The results:

Sweet Sixteen

* Music/Fashion
Beyonce def. Gisele Bunchen
Brooklyn Decker def. Carrie Underwood

* Sports
Serena Williams def. Erin Andrews
Anna Kournikova def. Daniela Hantuchova, whoever she is

* Movies
Rachel McAdams def. Jennifer Aniston
Eva Longoria def. Paula Patton

* Television
Christina Hendricks def. Minka Kelly
Olivia Munn def. Ginnifer Goodwin

Elite Eight

* Music/Fashion
Beyonce def. Brooklyn Decker

* Sports
Serena Williams def. Anna Kournikova

* Movies
Eva Longoria def. Rachel McAdams

* Television
Christina Hendricks def. Olivia Munn

Final Four

Eva Longoria def. Beyonce
Christina Hendricks def. Serena Williams

Title Match

Christina Hendricks def. Eva Longoria

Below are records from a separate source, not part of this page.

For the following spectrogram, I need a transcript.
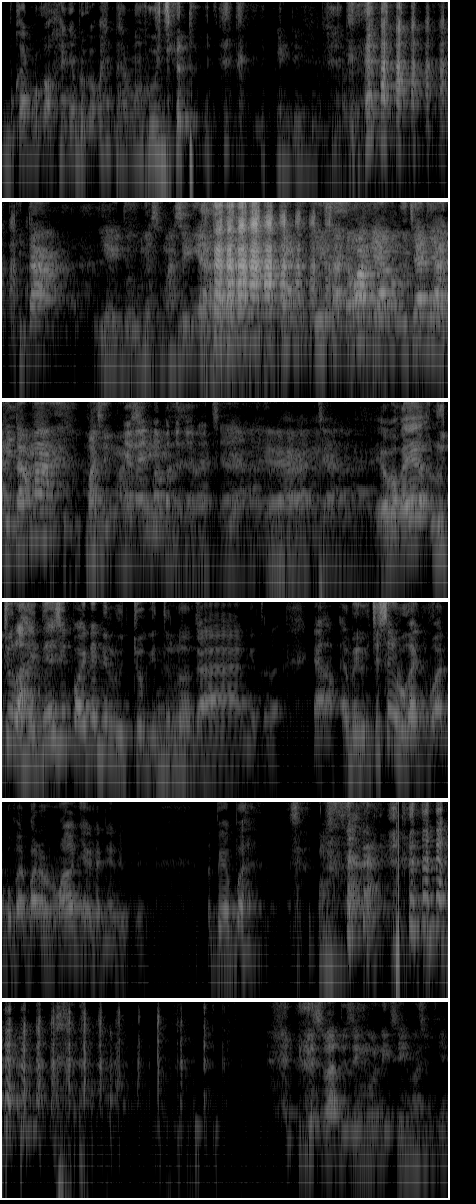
bukan kok hanya berkomentar menghujat. Gitu. Kalau kita ya itu masing-masing ya. Kan bisa doang ya menghujat ya kita mah masing-masing. Yang lain mah pendengar aja. ya, Ya. pendengar aja. Ya makanya lucu lah intinya sih poinnya dia lucu gitu loh kan gitu loh. Yang lebih lucu sih bukan bukan bukan paranormalnya kan ya Rif ya. Tapi apa itu suatu sing unik sih maksudnya.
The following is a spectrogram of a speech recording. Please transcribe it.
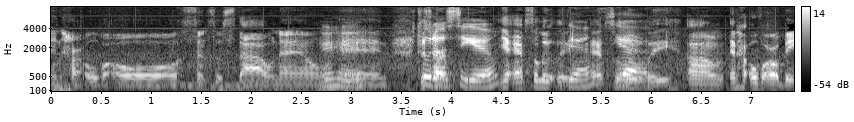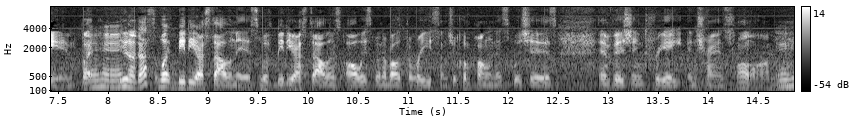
in her overall sense of style now, Mhm. and just Kudos her- to you. Yeah, absolutely, Yes, absolutely. Um, and her overall being, but Mhm. you know that's what BDR styling is. With BDR styling, it's always been about three essential components, which is envision, create, and transform. Mhm.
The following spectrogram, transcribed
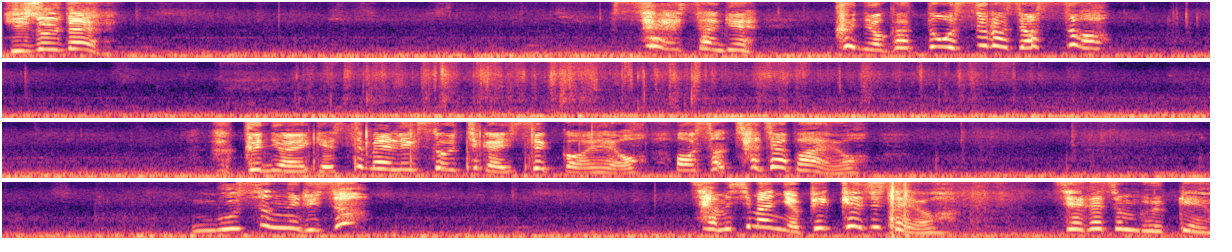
이솔대! 세상에 그녀가 또 쓰러졌어. 그녀에게 스멜링 솔트가 있을 거예요. 어서 찾아봐요. 무슨 일이죠? 잠시만요, 비켜주세요. 제가 좀 볼게요.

What does this tell us? That the Cheese Fry should be enjoying a lucrative job working as an editor at Esquire. One month after conducting this pointless exercise, Esquire named Christina Hendricks sexiest woman alive. We've already mailed them an invoice for our consulting services.

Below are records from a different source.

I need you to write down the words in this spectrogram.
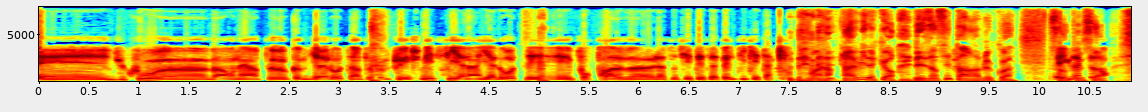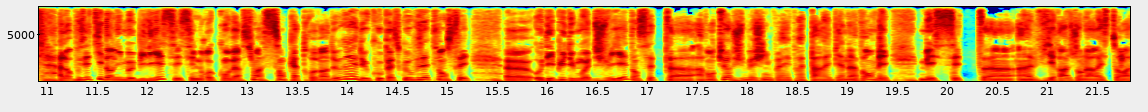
Et du coup, euh, bah, on est un peu, comme dirait l'autre, un peu comme que les chemises, s'il y a l'un, il y a l'autre. Et pour preuve, euh, la société s'appelle Tic et Tac. Voilà. ah oui, d'accord. Les inséparables, quoi. C'est un peu ça. Alors, vous étiez dans l'immobilier, c'est une reconversion à 180 degrés, du coup, parce que vous êtes lancé euh, au début du mois de juillet dans cette euh, aventure. J'imagine que vous l'avez préparé bien avant, mais, mais c'est un, un virage dans la restauration.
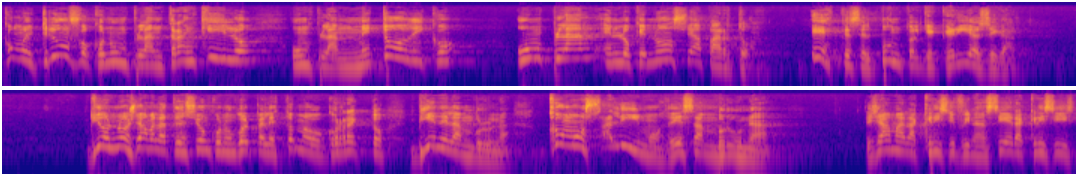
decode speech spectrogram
¿Cómo el triunfo? Con un plan tranquilo, un plan metódico, un plan en lo que no se apartó. Este es el punto al que quería llegar. Dios nos llama la atención con un golpe al estómago, correcto. Viene la hambruna. ¿Cómo salimos de esa hambruna? Llama la crisis financiera, crisis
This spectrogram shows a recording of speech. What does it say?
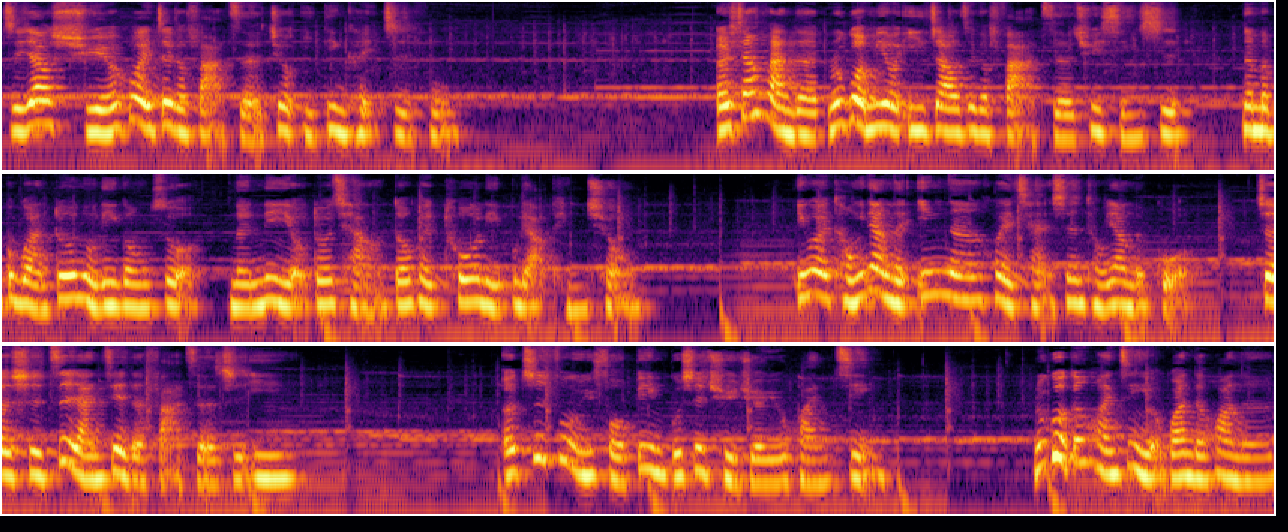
只要学会这个法则，就一定可以致富。而相反的，如果没有依照这个法则去行事，那么不管多努力工作，能力有多强，都会脱离不了贫穷。因为同样的因呢，会产生同样的果，这是自然界的法则之一。而致富与否，并不是取决于环境。如果跟环境有关的话呢，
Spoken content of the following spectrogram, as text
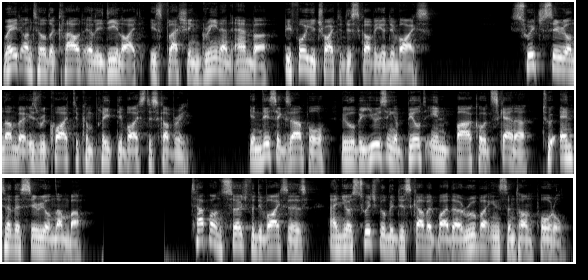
Wait until the cloud LED light is flashing green and amber before you try to discover your device. Switch serial number is required to complete device discovery. In this example, we will be using a built-in barcode scanner to enter the serial number. Tap on Search for Devices and your switch will be discovered by the Aruba Instant On portal.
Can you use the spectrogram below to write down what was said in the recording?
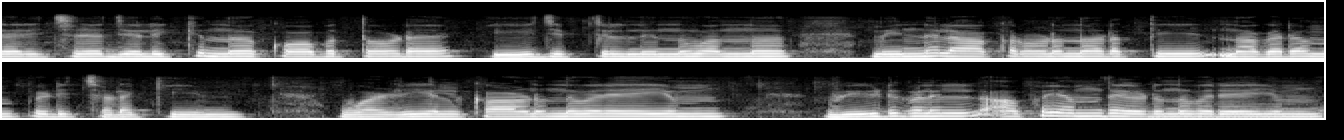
ധരിച്ച് ജലിക്കുന്ന കോപത്തോടെ ഈജിപ്തിൽ നിന്ന് വന്ന് മിന്നലാക്രമണം നടത്തി നഗരം പിടിച്ചടക്കി. വഴിയിൽ കാണുന്നവരെയും വീടുകളിൽ അഭയം തേടുന്നവരെയും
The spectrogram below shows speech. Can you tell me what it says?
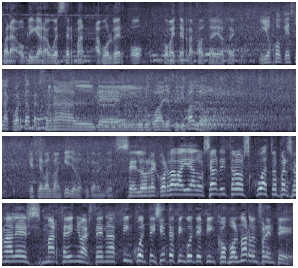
para obligar a Westerman a volver o cometer la falta de ataque. Y ojo que es la cuarta personal del uruguayo Filipaldo. Que se va al banquillo, lógicamente. Se lo recordaba ya a los árbitros, cuatro personales, Marceliño a escena, 57-55, Volmaro enfrente.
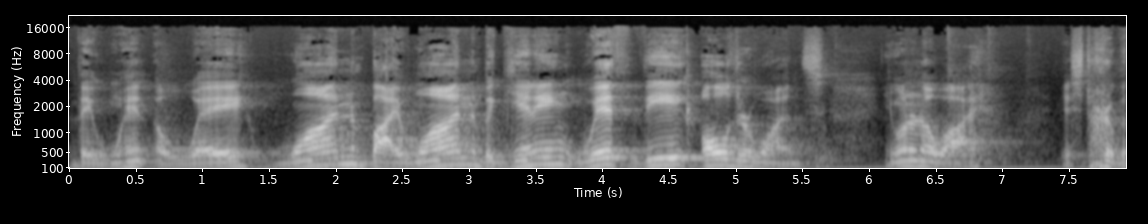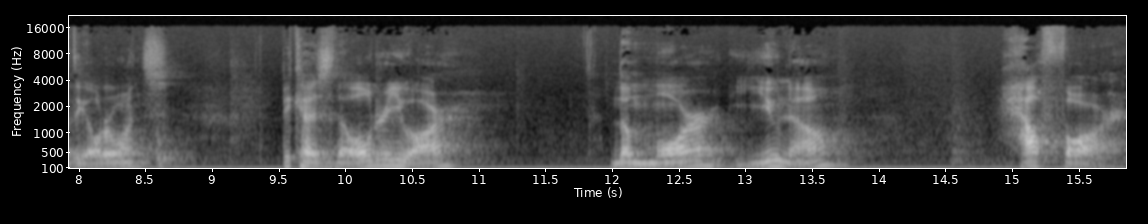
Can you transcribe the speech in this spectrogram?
They went away one by one, beginning with the older ones. You want to know why it started with the older ones? Because the older you are, the more you know how far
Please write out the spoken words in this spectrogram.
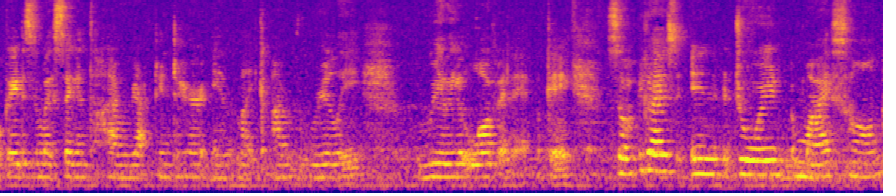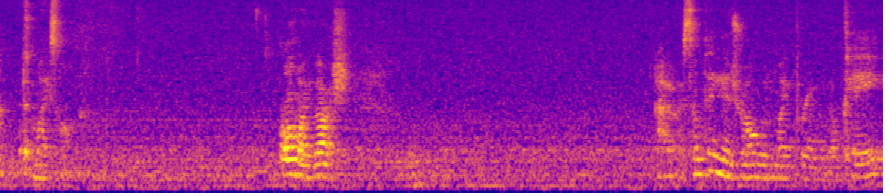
okay? This is my second time reacting to her and like i'm really really loving it okay? So hope you guys enjoyed my song my song. Oh my gosh. I don't know, something is wrong with my brain okay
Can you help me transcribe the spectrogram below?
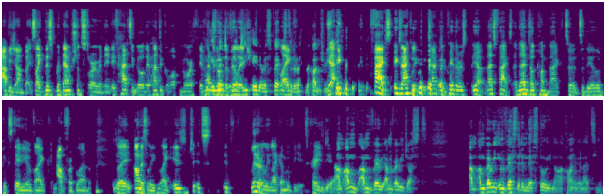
Abidjan, but it's like this redemption story where they, they've had to go, they've had to go up north, they've had to go to the village. Pay the respect like, to the rest of the country. Yeah, facts. Exactly. Exactly. pay the res- yeah, that's facts. And then they'll come back to, to the Olympic Stadium like out for blood. Yeah. So honestly, like is it's it's literally like a movie. It's crazy. Yeah, I'm I'm I'm very I'm very just I'm I'm very invested in their story now. I can't even lie to you.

"Guys, where are we?"

The Cheese Fry remains cautiously optimistic that the six years we've invested in ABC's "Lost" won't turn out to be a colossal waste of time. Even so, as the show rolls into it's final two episodes and the writers continue to show no sense of urgency in untangling the plot or creating any sort of real endgame momentum (seriously, what are they been waiting for?), our expectations continue to drop. At this point, we're not even looking for moderate satisfaction in the show's finale. We just want to avoid feeling like a fool for watching this long.

As a fellow Lostie put it so aptly, watching "Lost" is like struggling with an annoying girlfriend in the final days of a bad relationship. You fight all the time, you know it's not working and isn't worth your time, but you hang in there hoping to recapture some of that old passion. The more time you invest, the more stubbornly you hang on. And every so often, the two of you have a great time and you remember why you're together. But then the next day you hate yourself for not breaking it off.

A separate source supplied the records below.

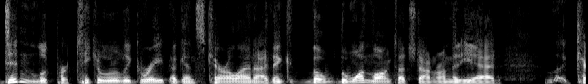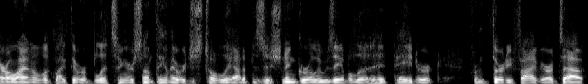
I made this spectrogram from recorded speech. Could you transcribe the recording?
didn't look particularly great against Carolina. I think the the one long touchdown run that he had Carolina looked like they were blitzing or something. They were just totally out of position, and Gurley was able to hit pay dirt from 35 yards out.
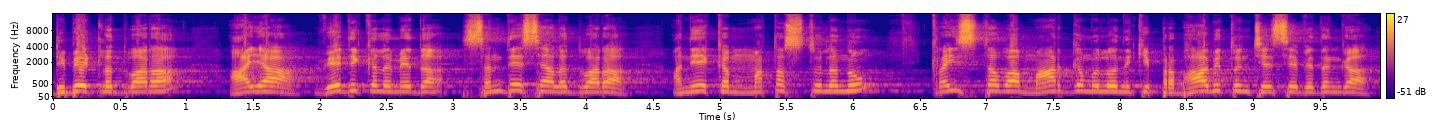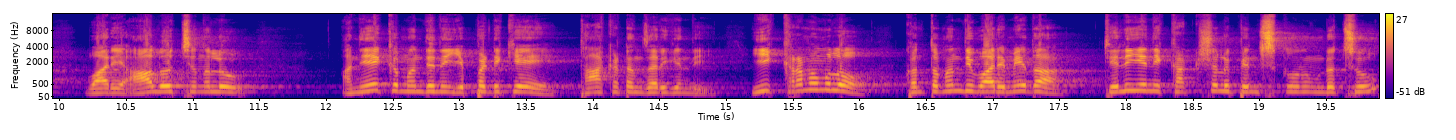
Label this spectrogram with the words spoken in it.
డిబేట్ల ద్వారా ఆయా వేదికల మీద సందేశాల ద్వారా అనేక మతస్థులను క్రైస్తవ మార్గములోనికి ప్రభావితం చేసే విధంగా వారి ఆలోచనలు అనేక మందిని ఇప్పటికే తాకటం జరిగింది. ఈ క్రమములో కొంతమంది వారి మీద తెలియని కక్షలు పెంచుకొని ఉండొచ్చు.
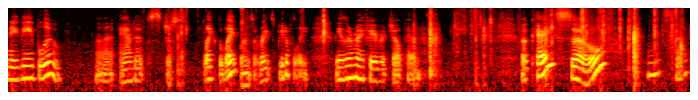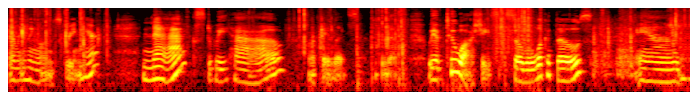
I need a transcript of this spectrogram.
navy blue. Uh, and it's just like the white ones. It writes beautifully. These are my favorite gel pens. Okay, so let's have everything on screen here. Next, we have, okay, let's do this. We have two washies, so we'll look at those, and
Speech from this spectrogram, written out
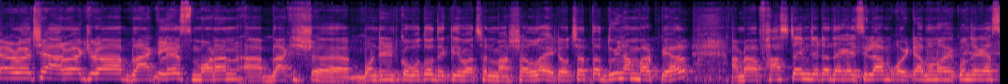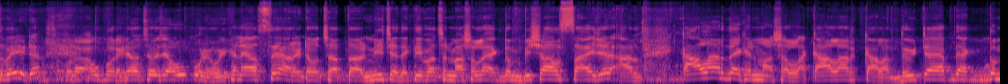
Arrow. রয়েছে আরও এক জোড়া ব্ল্যাকলেস মডার্ন ব্ল্যাক বন্টিনেট কবুতর দেখতেই পাচ্ছেন মার্শাল্লাহ এটা হচ্ছে আপনার দুই নাম্বার পেয়ার আমরা ফার্স্ট টাইম যেটা দেখাইছিলাম ওইটা মনে হয় কোন জায়গায় আছে ভাই এটা? উপরে। এটা হচ্ছে ওই যে উপরে ওইখানে আছে আর এটা হচ্ছে আপনার নিচে দেখতেই পাচ্ছেন মাশাল্লাহ একদম বিশাল সাইজের আর কালার দেখেন মাশাল্লাহ কালার কালার দুইটা একদম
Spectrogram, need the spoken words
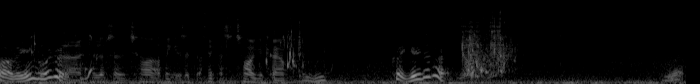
Was it? No, it looks like a tiger. I think it's a, I think that's a tiger trout. Mm -hmm. Quite good, isn't it? Yep.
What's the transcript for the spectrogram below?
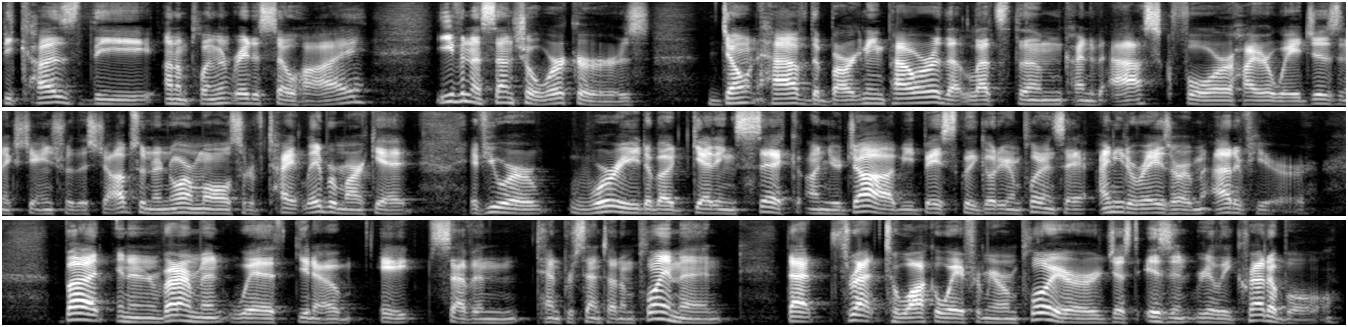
because the unemployment rate is so high, even essential workers don't have the bargaining power that lets them kind of ask for higher wages in exchange for this job. So in a normal sort of tight labor market, if you were worried about getting sick on your job, you'd basically go to your employer and say, I need a raise or I'm out of here. But in an environment with, you know, 8, 7, 10% unemployment, that threat to walk away from your employer just isn't really credible.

"Lost" has always been a frustrating endeavor. Artful, poetic episodes about science and reason, love and grief scheduled back-to-back with cryptic, dense episodes that raise more questions than they answer or, even worse, do-nothing place-holder episodes that seem to exist solely to mark time and continue to drag everything out. No regular viewer of the show could ever make a convincing case to us that the writers knew what they were doing when they first started. We're not even sure they know what they're doing now, though it seems they may have started figuring it out a few years ago when they introduced the clever flash-forward element. Unfortunately, by then too many plots and characters and problems and twists had stacked up in such a way that no one could have ever devised a storyline to plausibly tie it all together. In short, the show is cool, but also a big narrative mess. And we probably just have to accept that.

Watching the episode this past week, "Across the Sea," we were struck by how improbable it is that it's running on a major broadcast network like ABC. If we could take that episode and go back in time to 2004 when "Lost" first debuted and show it to the network executives, we might have inspired a mass panic. No cops, no crimes, no laugh track, no dancing, no footraces? What the hell is this thing? This episode, which seems to have been set around 100 BC (!), told the backstory of two god-like men who live on the magical island and who - it seems - have all along been secretly pulling the strings of the regular cast members in some mythic struggle between good and evil with the fate of mankind hanging in the balance. Look at that last sentence again, people.

To illustrate the insane tapestry this show has woven, Wired magazine commissioned a diagram showing the connection between the cast of characters.

Goodbye, "Lost." Thanks for giving us so much to talk about.